Musically, this show is good as well. Carrie Grant and Kevin Adams, the singing and dance tutors, may come over as a bit unlikeable on the show, but it’s obvious that they get results. The students are clearly improving week-by-week – take Nigel, who was abysmal in show one, but is now one of the best around. His excellent performance of Sex Bomb this week was all the more exciting because we remember what he was like earlier in the series, and that’s the great thing about it. Many of the others have real talent as well; Lemar has a wonderful voice, and Ainslie is a great performer – his rendition of Come Up and See Me (Make Me Smile) in the previous show was excellent, because he sounded good and made it obvious that he was having brilliant fun while he was doing it. Some of the others are not quite so accomplished, but you can detect that they’re getting better as the run continues. This training means I’m certain that by the time we reach the final five or so, they’ll all be extremely polished and competent performers.

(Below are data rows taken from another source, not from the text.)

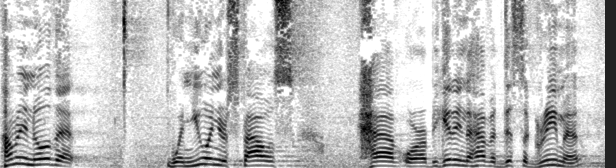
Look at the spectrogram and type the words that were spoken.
How many know that when you and your spouse have or are beginning to have a disagreement,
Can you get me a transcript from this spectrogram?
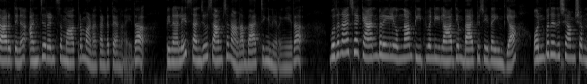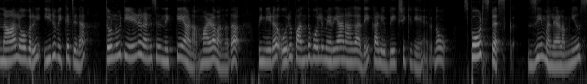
താരത്തിന് അഞ്ച് റൺസ് മാത്രമാണ് കണ്ടെത്താനായത്. പിന്നാലെ സഞ്ജു സാംസൺ സാംസണാണ് ബാറ്റിംഗിനിറങ്ങിയത് ബുധനാഴ്ച കാൻബറയിലെ ഒന്നാം ടി ട്വന്റിയിൽ ആദ്യം ബാറ്റ് ചെയ്ത ഇന്ത്യ ഒൻപത് ദശാംശം നാല് ഓവറിൽ ഇരു വിക്കറ്റിന് തൊണ്ണൂറ്റിയേഴ് റൺസിൽ നിൽക്കെയാണ് മഴ വന്നത്. പിന്നീട് ഒരു പന്ത് പോലും എറിയാനാകാതെ കളി ഉപേക്ഷിക്കുകയായിരുന്നു. Sports desk Zee Malayalam news.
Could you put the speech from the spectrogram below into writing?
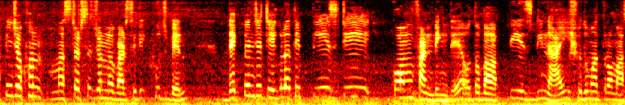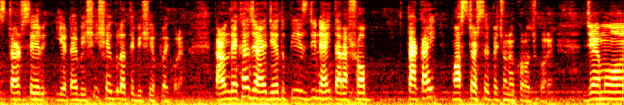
আপনি যখন মাস্টার্সের জন্য ভার্সিটি খুঁজবেন, দেখবেন যে যেগুলাতে পিএইচডি কম ফান্ডিং দেয় অথবা পিএইচডি নাই, শুধুমাত্র মাস্টার্সের ইয়েটা বেশি, সেগুলাতে বেশি অ্যাপ্লাই করেন। কারণ দেখা যায়, যেহেতু পিএইচডি নাই, তারা সব টাকাই মাস্টার্সের পেছনে খরচ করে। যেমন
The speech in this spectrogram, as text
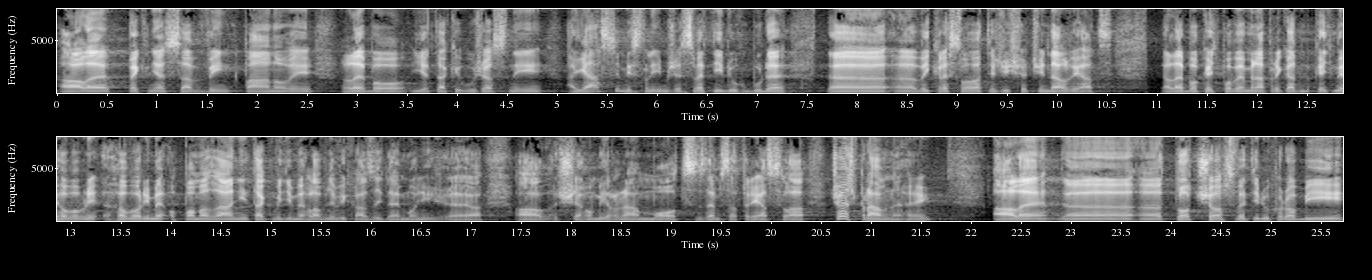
ale pekně se vyň k pánovi, lebo je taky úžasný. A já si myslím, že Světý duch bude eh, vykreslovat Ježíše čím dál viac, Lebo keď povieme například, keď my hovoríme o pomazání, tak vidíme hlavně vychází démoni, že? A, a všeho mírná moc, zem se triasla, čo je správné, hej? ale to, čo Světý Duch robí,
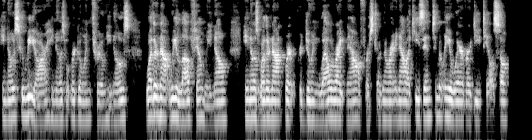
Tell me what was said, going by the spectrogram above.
He knows who we are. He knows what we're going through. He knows whether or not we love him. We know he knows whether or not we're, we're doing well right now, if we're struggling right now. Like he's intimately aware of our details. So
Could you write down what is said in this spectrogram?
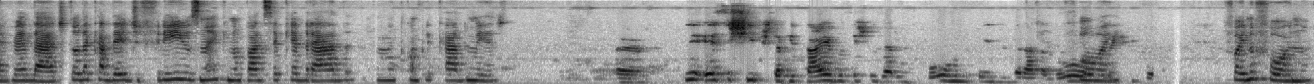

One criticism of the series is that, despite the fact that it went to great pains to emphasise that people with all sorts of talents were welcome, they all get taught the same way. Because there’s a full-time dance teacher, for example, it seems they must all learn how to dance – even when that’s clearly not the sort of road that they want to go down. It seems to put some students at a disadvantage, because they don’t similarly force all the students to play instruments or write songs. Even the prize – a showbiz lifestyle for a year – seems to be geared more towards the Robbie and Kylie-alikes, if only because you can’t imagine someone who sings plaintive acoustic ballads to really aspire to or enjoy that sort of lifestyle. But at least it does encourage variety and individuality, while Popstars, by its very nature of making a band, is attempting to mould them to fit a certain image.
OK, I’m not so much of a fan that I regularly watch the Tuesday and Thursday editions. The thing is, the Friday show is basically all you need – you find out about the week they’ve spent in the academy, you hear them all perform, and you find out who’s going. The midweek shows are just a bonus, and it’s pointless going on about the low viewing figures, because they’re opposite Emmerdale and so they’re bound to struggle (they’re also spoilt by a narrator with the dullest voice in the world, but that’s by the by). The Friday episodes are where it’s at, and the format and performances are so strong, it doesn’t even matter that the unlikeable Patrick Kielty’s presenting. Those who turned off after the first show – and even the staff and students admitted that the singing was rotten – are missing a treat, because it is now an enjoyable, exciting hour of TV. Frankly, I’m hooked.
If Fame Academy was shown on Saturday night ITV1, with Ant and Dec presenting, everyone would be watching it, talking about it, and remarking how exciting a format it is. Instead, it seems to be used as a target for everyone who’s sick of reality shows to slag off, when surely it’s boring, predictable Popstars that deserves that treatment. It’s a bit like Survivor vs Big Brother, but this time, the show that’s losing out really is loads better than the other. If you only watch one reality show this weekend, make it Fame Academy.